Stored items
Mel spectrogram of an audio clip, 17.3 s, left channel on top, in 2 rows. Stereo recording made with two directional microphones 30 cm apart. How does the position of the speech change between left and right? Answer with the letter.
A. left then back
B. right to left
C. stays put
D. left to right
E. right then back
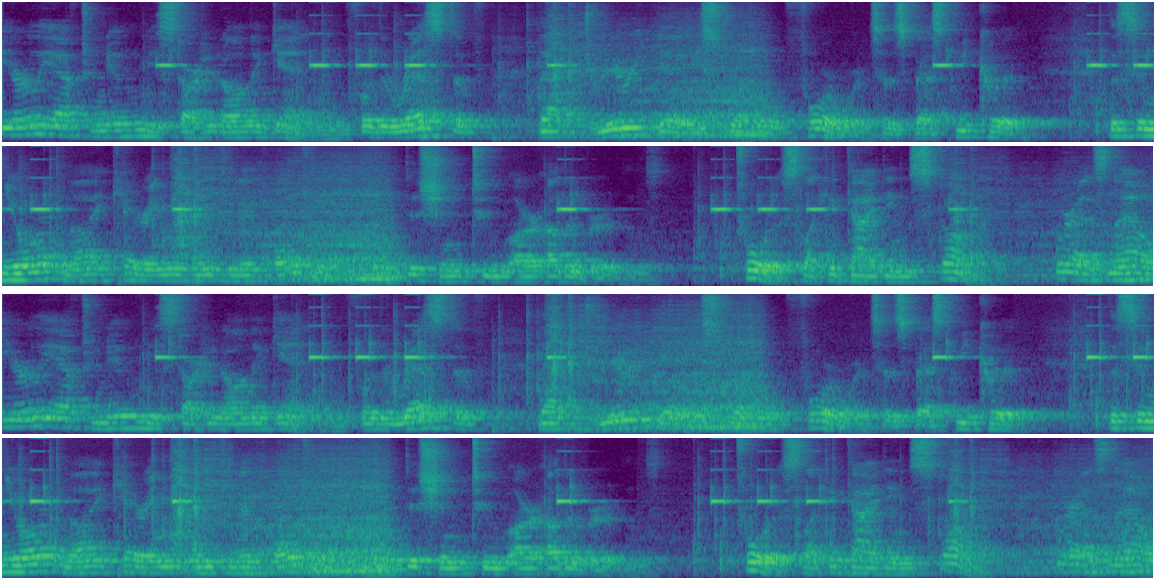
E.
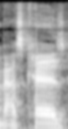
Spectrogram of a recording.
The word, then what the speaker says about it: Masques: average demonic Dragon King greed on masz or greed on mask whatever the you want to call it even though mask is how they pronounce it in English dub great 3% 13k base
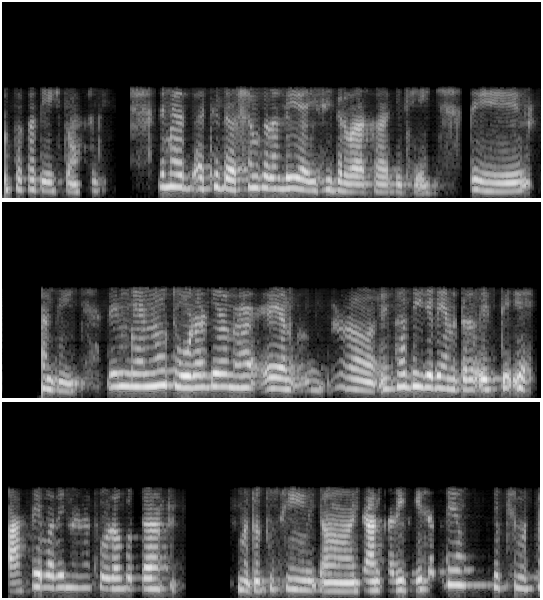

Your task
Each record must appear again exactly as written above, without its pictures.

Exercise output
Mel spectrogram of an audio clip, 17.3 s, left channel on top, in 2 rows. Stereo recording made with two directional microphones 30 cm apart. How does the position of the speech change between left and right? Answer with the letter.
A. left then back
B. right to left
C. stays put
D. left to right
E. right then back
E.
Spectrogram of a recording.
The word, then what the speaker says about it: Masques: average demonic Dragon King greed on masz or greed on mask whatever the you want to call it even though mask is how they pronounce it in English dub great 3% 13k base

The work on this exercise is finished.